Established in 1969 by legendary Fame Studio session musicians, The Swampers, the iconic studio helped make Muscle Shoals the “Hit Recording Capital of the World.” Though still a working studio, MSSS is so crucial to music history that it’s also a museum. Thousands of music fans the world over come to tour this former casket factory where icons like The Rolling Stones, Linda Rondstadt, Bob Dylan, Paul Simon, Willie Nelson, The Staple Singers, Rod Stewart, Leon Russell, Bob Seger, The Allman Brothers recorded some of their most beloved songs.
A natural fit for Eileen who “has absorbed and oozed so many musical influences throughout her career, that the term ‘Americana’ could have almost been created for her.” (Three Chords and The Truth)
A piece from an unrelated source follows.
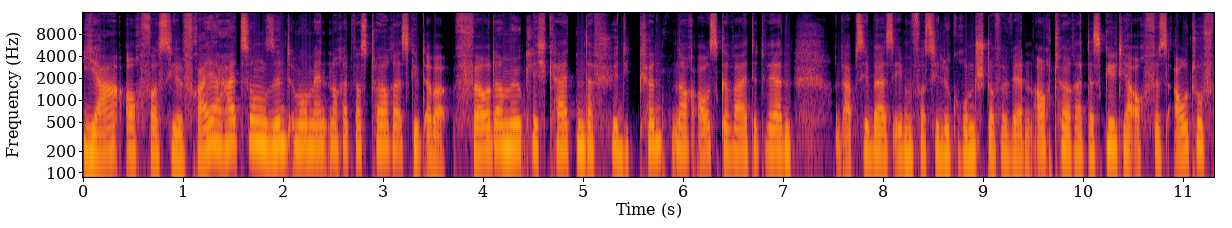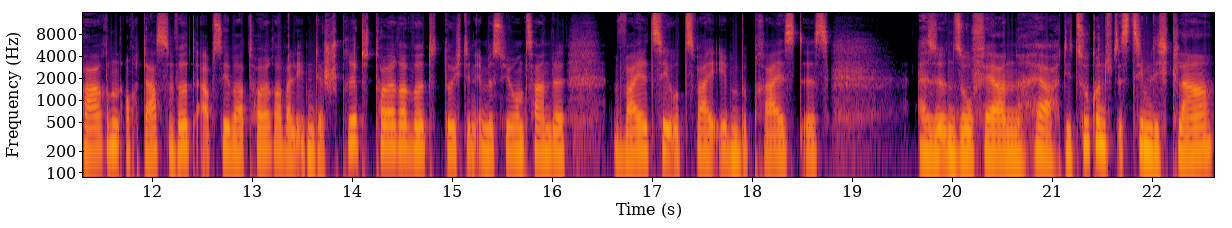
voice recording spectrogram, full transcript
Ja, auch fossilfreie Heizungen sind im Moment noch etwas teurer. Es gibt aber Fördermöglichkeiten dafür, die könnten auch ausgeweitet werden. Und absehbar ist eben, fossile Grundstoffe werden auch teurer. Das gilt ja auch fürs Autofahren. Auch das wird absehbar teurer, weil eben der Sprit teurer wird durch den Emissionshandel, weil CO2 eben bepreist ist. Also insofern, ja, die Zukunft ist ziemlich klar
“The studio is primarily a museum now run by a foundation. We had to apply to record there,” Eileen says, “They’ve done an incredible job of preserving the place—it’s downright humbling. The instruments used on records like Brown Sugar, Wild Horses, Kodachrome…right there for us to play. I’m in a chair in the control room leaning over the desk, and on the wall is a photo of Mick Jagger in the same spot, recording Wild Horses and Brown Sugar. I used Linda Ronstadt’s headphones in the same vocal booth right next to a photo of her in the same pot. Blew my mind. And the sound of that room is an instrument in itself. Easy to understand why it became a creative destination for so many great artists.”
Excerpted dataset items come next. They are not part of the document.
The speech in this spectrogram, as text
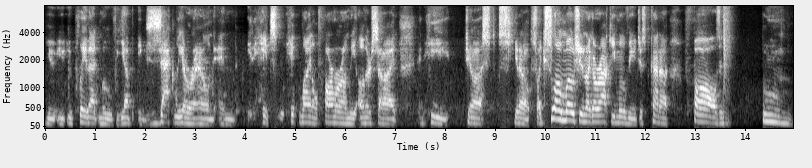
you you, you play that move, yep, exactly around, and it hits hit Lionel Farmer on the other side, and he just you know it's like slow motion, like a Rocky movie, just kind of falls and boom.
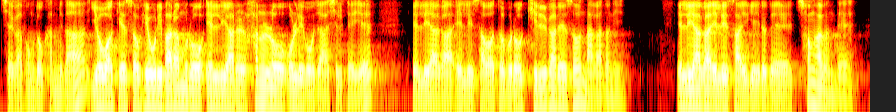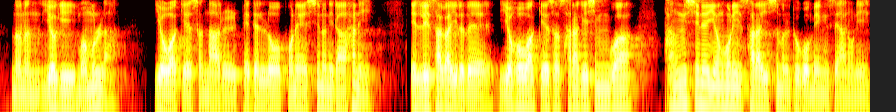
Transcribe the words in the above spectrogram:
제가 봉독합니다. 여호와께서 회오리 바람으로 엘리야를 하늘로 올리고자 하실 때에 엘리야가 엘리사와 더불어 길갈에서 나가더니 엘리야가 엘리사에게 이르되 청하건대 너는 여기 머물라. 여호와께서 나를 베델로 보내시느니라 하니 엘리사가 이르되 여호와께서 살아계심과 당신의 영혼이 살아 있음을 두고 맹세하노니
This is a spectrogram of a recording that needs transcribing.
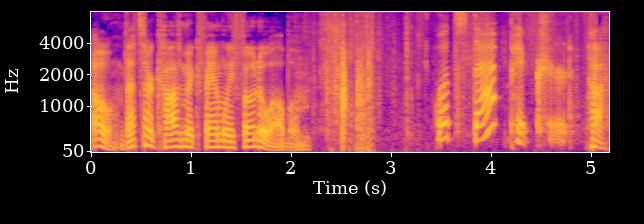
Oh, that's our cosmic family photo album. What's that picture? Ha,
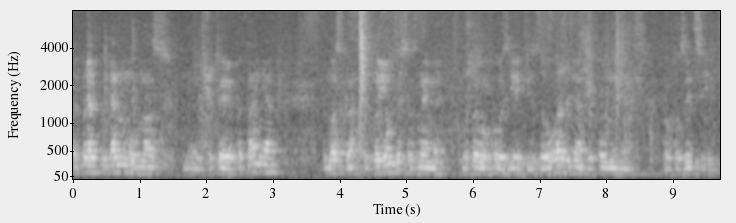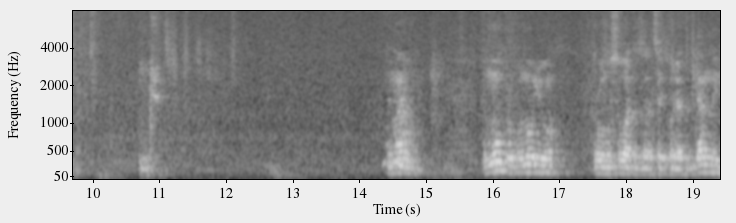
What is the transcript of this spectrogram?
На порядку денному у нас е, чотири питання. Будь ласка, ознайомтеся з ними. Можливо, у когось є якісь зауваження, доповнення, пропозиції інші. Немає? Тому пропоную проголосувати за цей порядок денний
“This band” is, of course, The Holy Wreck, an extraordinary group of Nashville veterans including guitar master Rich Gilbert (Frank Black, Jack White) on guitar and pedal steel, Chris Machlalan (Human Sexual Response, Haley Thompson King) on bass, and Steve Latanation (Agent Orange, The Legendary Shack Shakers) on drums.
Catch Eileen Rose & The Holy Wreck in Spring 2020 on their ‘Eileen Rose – Muscle Shoals’ tour of Europe with stops in England, Scotland, Ireland, The Netherlands, and more.
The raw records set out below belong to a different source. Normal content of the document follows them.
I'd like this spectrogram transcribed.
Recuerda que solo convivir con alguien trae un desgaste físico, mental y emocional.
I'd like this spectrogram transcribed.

The critics on Eileen Rose:
“Makes you want to roar down the highway with the windows open and a finger on the repeat button.” – Rolling Stone
“The intensity and poeticism of Patti Smith. – The Observer
“SHE KEEPS you guessing, this Eileen. One moment she could be Chrissie Hynde staring you out in black leather, but elsewhere, amid the downhome rockabilly of Wheels Going By, Snake and Big Dog, you’re more inclined to peg her into the Gillian Welch school of roots revival.” – Mojo
“Rose’s songs sidle up and ambush you.” The Sunday Times
“Rose is capable of a kaleidoscope of emotion in the same song, injecting the tracks with a living, breathing reality and often singing like Emmy Lou Harris at her most brooding…shivers the soul” – Americana UK
“Rough-hewn rock’n’roll…music constructed from the heart rather than the head” – The Irish Times
“Like a powder keg of gunpowder just waiting to go off…powerhouse live shows and passionately intense vocal delivery, Eileen does not disappoint.” – Maverick
“Her voice, a tender, tremulous thing – soft and steely, wracked and wrought…this is songcraft of the highest order. Stuff that lingers long and nestles deep.” Time Out
“A gorgeous, clear, invigorating voice …. along with the similarly beguiling Neko Case.” – The Guardian
A feisty Boston singer with Italian and Irish roots … starkly emotive and richly melodic songs in a country-blues style, sung in Rose’s clear and invigorating voice. – Entertainment Ireland
“Coming on like a beguiling hybrid of Patti Smith and Marianne Faithful…Rose’s formidable array of assault weapons: a curling, insinuating voice at once coy and confessional; a natural storyteller’s way with dynamics, and words that stand my themselves as intimate snapshots of family, friendship, and love won, lost, missed, regretted.” – Sunday Times
“With a voice that sounds like a creamy cup of hot chocolate, mixed with a sprinkle of acoustic and electric guitar that resonates through the soul like that first throat-burning sip…full of swagger, resilience, and brilliance.” – Daily Music Guide
For info and tickets: https://www.EileenRose.com